23. This leads me to the fifth plank in the Singapore brand that must endure, which is about a culture of excellence in every field. We must encourage Singaporeans to go far, to want to do something exceptional. This too we must keep nurturing in education. Just last week, at the Intel International Science & Engineering Fair 2007 held at Albuquerque, New Mexico, USA, in the company of some 1,500 students from 47 countries, Amelia Nong Shin Chang from RJC received 2 awards, including 1st Award for the Medicine and Health Sciences category for her work on genetic diagnosis of Duchenne Muscular Dystrophy. The NJC team comprising Du Ying Sewa and Navin Brian Ramakrishna was awarded the 2nd Award for Team Projects under the Cellular and Molecular Biology category. And last month in Shanghai, Li Haoyi from Anglo Chinese School (Independent) became the first the first Singaporean student to obtain a Gold Medal at the Asian Physics Olympiad.

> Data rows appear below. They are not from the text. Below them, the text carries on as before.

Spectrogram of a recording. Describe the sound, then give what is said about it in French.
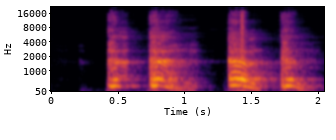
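A man clears his throat in four short, rough, gravelly bursts with brief pauses between them, heard alone without any talk. “se racle la gorge”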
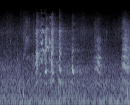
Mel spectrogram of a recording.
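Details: Western (Australian) magpies in the background of a suburban street park on a morning after overnight rain give harsh, scratchy squawks in a short cluster, then two more rasping bursts about half a second apart, over faint hiss.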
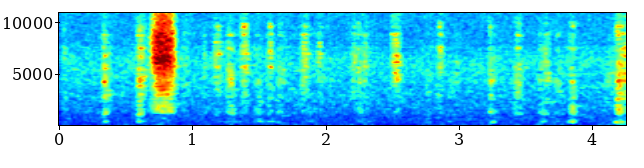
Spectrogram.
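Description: Faint scratching of a ballpoint pen writing on lined notebook paper, in short strokes, with one louder scratch just under a second in.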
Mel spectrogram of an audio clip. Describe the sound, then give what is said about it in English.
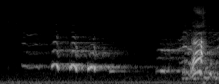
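Hyena calls played back from a device: a long, wavering, high-pitched whine that drifts steadily, followed by a louder, sharper yelping cry at the end, with no talking. “They're laughing. It sounds like hyenas are like, it sounds like they're laughing.”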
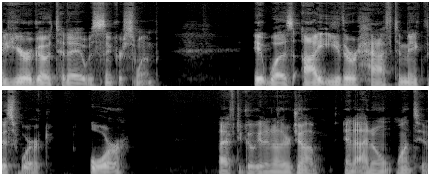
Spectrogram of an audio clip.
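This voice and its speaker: Pausing long and often, a man with an American accent talks fairly quickly at a medium pitch, his loudness swinging widely. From western Pennsylvania. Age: 30s. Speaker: e-commerce business owner. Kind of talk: casual interview. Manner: animated.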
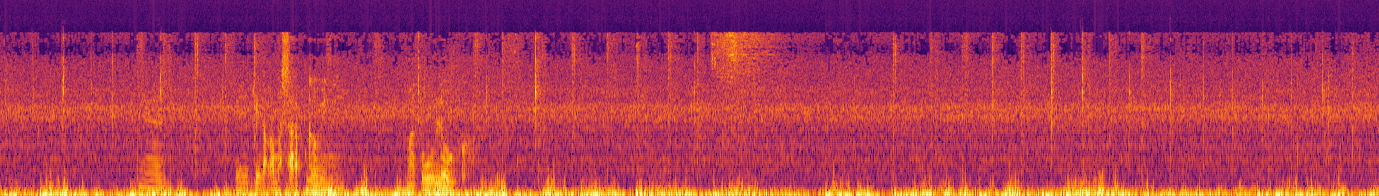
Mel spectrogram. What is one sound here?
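Footsteps tap quickly and steadily on a hard floor.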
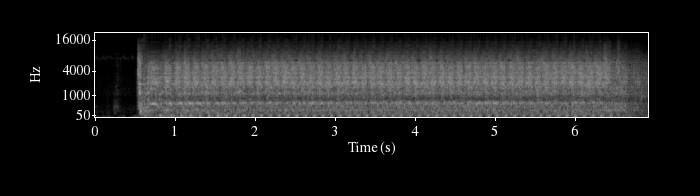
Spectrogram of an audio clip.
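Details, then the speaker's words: 1991 Chevy S10 pickup that sat in a junkyard over a decade: starter cranks steadily at about three turns a second for several seconds but never catches. No start because the injector is not spraying fuel; the fuel pump is suspected. "so we have a fuel issue I wonder if we got if a uh Fork on the fuel line check"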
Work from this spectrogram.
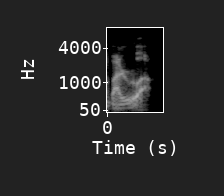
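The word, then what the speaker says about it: Valois: los baloa los balois escribe balois se pronuncia baloa Qué hizo él legaliza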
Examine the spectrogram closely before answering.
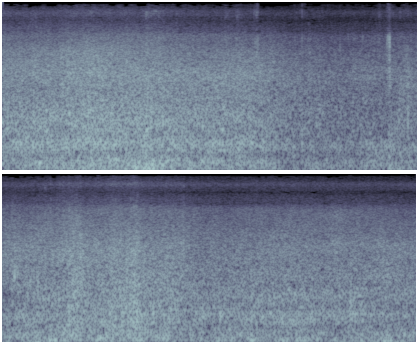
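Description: Ocean waves washing along the shore, swelling up twice, with wind buffeting the microphone.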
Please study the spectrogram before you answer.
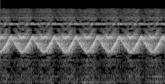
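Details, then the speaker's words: Motorcycle with a homemade 12V 5-pin relay anti-theft alarm switched on while the ignition switch is forced; loud steady warbling tone sweeping about four times a second as the buzzer sounds, all four indicators flash, and the engine won't start. "Lampu sen keempat-empatnya menyala, depan belakang, dan buzzer berbunyi."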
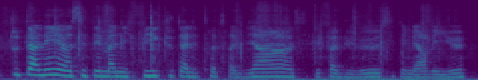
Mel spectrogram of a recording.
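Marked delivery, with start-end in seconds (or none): none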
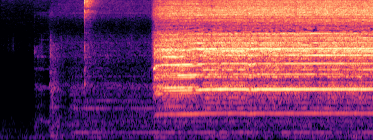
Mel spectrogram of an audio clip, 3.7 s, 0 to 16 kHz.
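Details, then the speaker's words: HP LaserJet 1020 laser printer, with the scanner motor connection reseated and pressed firm: on spin-up a steady high-pitched whine still starts and holds. The laser scanner motor is failing, and the scanner unit (or motor) must be replaced. "देखो यहां पर sound आ रहा है। ठीक है? तो यहां पर मेरे को स्कैनर चेंज करना पड़ेगा।"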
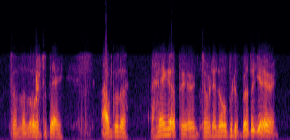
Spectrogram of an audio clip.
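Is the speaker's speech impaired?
Yes: cerebral palsy; wheelchair user.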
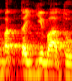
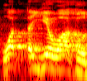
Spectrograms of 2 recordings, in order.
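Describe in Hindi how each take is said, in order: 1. दोनों मुख्य व्यंजन b की तरह बोले जाते हैं। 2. दोनों मुख्य व्यंजन w की तरह बोले जाते हैं। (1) "बहुत से दोनों तरफ बा पढ़ देते हैं" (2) "दोनों तरफ वाव पढ़ देते हैं"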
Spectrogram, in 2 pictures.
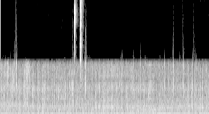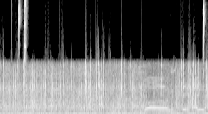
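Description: Wind buffeting the microphone, a loud steady rumble and hiss. A man's voice briefly shows through near the end.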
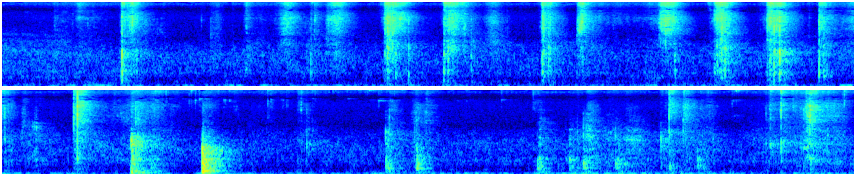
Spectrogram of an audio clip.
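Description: A deck of cards being handled by hand: a scattered run of faint clicks and flicks as cards are fanned, pulled and slid out, with two louder thumps close together a little past the middle.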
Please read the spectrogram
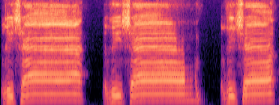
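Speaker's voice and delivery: "শা" held long after a short "গি"; slow drill, long level "শা" in "গিশা"; lengthened vowel. Shown as a demonstration. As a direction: stretch the end of "গিশা" each time. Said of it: "শাটা লম্বা হবে".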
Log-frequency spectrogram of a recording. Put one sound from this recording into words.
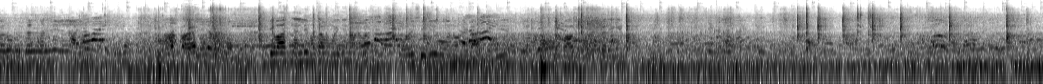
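Utensils clink and clatter nearby.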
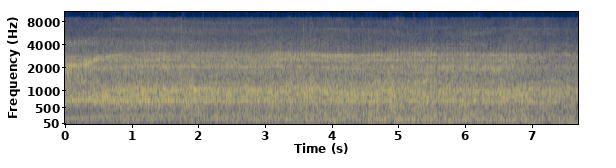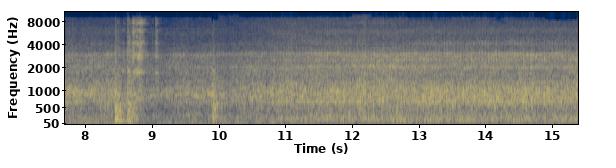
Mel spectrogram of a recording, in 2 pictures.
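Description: Food churns and rattles against a plastic bowl.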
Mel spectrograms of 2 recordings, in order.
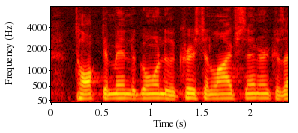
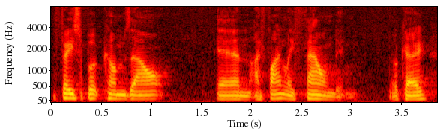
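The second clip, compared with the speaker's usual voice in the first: ordinary talk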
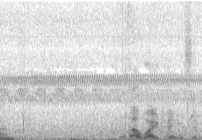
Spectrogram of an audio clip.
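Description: Insects chirring steadily at one high pitch, with a brief snatch of a person's voice about halfway through.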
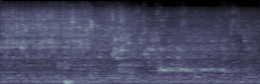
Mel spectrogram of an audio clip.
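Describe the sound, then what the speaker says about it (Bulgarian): Cold water is poured from a glass onto a person's head, giving a steady, close rushing splash that lasts a few seconds. "Ето чашата, която трябва да се напълни със студена вода и да изсипа на главата ми."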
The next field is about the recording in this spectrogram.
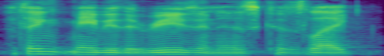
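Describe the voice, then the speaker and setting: A man's voice: lowish voice, steady tone, fairly quick, sharp tone. An American man chatting casually as a travel vlogger in a museum park, rambling with many fillers and restarts.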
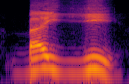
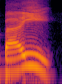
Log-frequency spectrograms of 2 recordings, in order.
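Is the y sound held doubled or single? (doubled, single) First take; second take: doubled; single. First: The y sound is held long and doubled. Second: The y sound is short and single. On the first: The speaker calls it right. "huruf yang bersabdu pastikan kita sebut betul-betul" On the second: The speaker calls it wrong. "bukan bayi"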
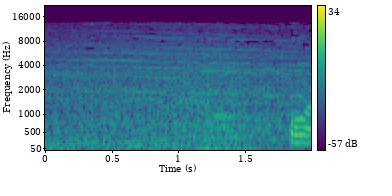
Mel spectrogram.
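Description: A steady, even background hiss with a faint low hum, with no distinct events, held through a dramatic pause; a short spoken word begins right at the end.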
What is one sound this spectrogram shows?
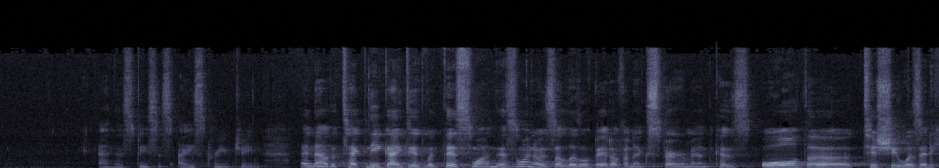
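A woman speaks calmly through a microphone over loudspeakers in a room with some echo.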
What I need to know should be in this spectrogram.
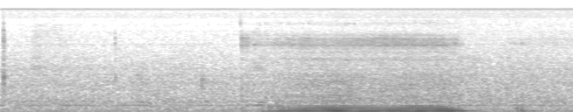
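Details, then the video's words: Chow Chow dog snoring in its sleep: one deep, low, rattling snore lasting about two seconds rises out of a quiet room and fades away. "Собака Чау-чау храпит"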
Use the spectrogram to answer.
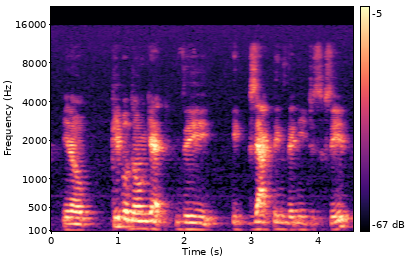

24. Aiming for excellence is not just about those who make it on the international stage, or reach the highest peaks. A culture of excellence has to be about everyone wanting to do their best, overcome the difficulties we face along the journey, and discover strengths in themselves that take them further. It is also the determination to overcome starting difficulties. Like Tao Qi, now in Sec 3 in Zhenghua Secondary. In 3 years, she progressed from the EM3 stream, to the Normal (Technical) stream at Sec1 and 2; did well enough to move to the Normal (Academic) stream at Sec 2; did well again and moved up to the Express stream in Sec 3. Tao Qi took advantage of the bridges that we provide in our system. It does not matter where you start from. There is always a way to get ahead. She epitomizes the culture of excellence.
25. The Singapore brand is ours to make. We must keep the trust in the Singapore system. We must be the most open city in Asia, and keep remaking ourselves by redrawing what is possible in Singapore. We must nurture and support individuals who want to venture out and break new ground. And we must strengthen a culture of excellence for all.
26. I believe this Singapore brand will endure, and make Singapore a leading global city in Asia 15 years from now. But it will only be so if we are also willing to keep looking at ourselves critically, to constantly learn from others around the world, and keep improving.
27. I wish you an interesting and successful conference.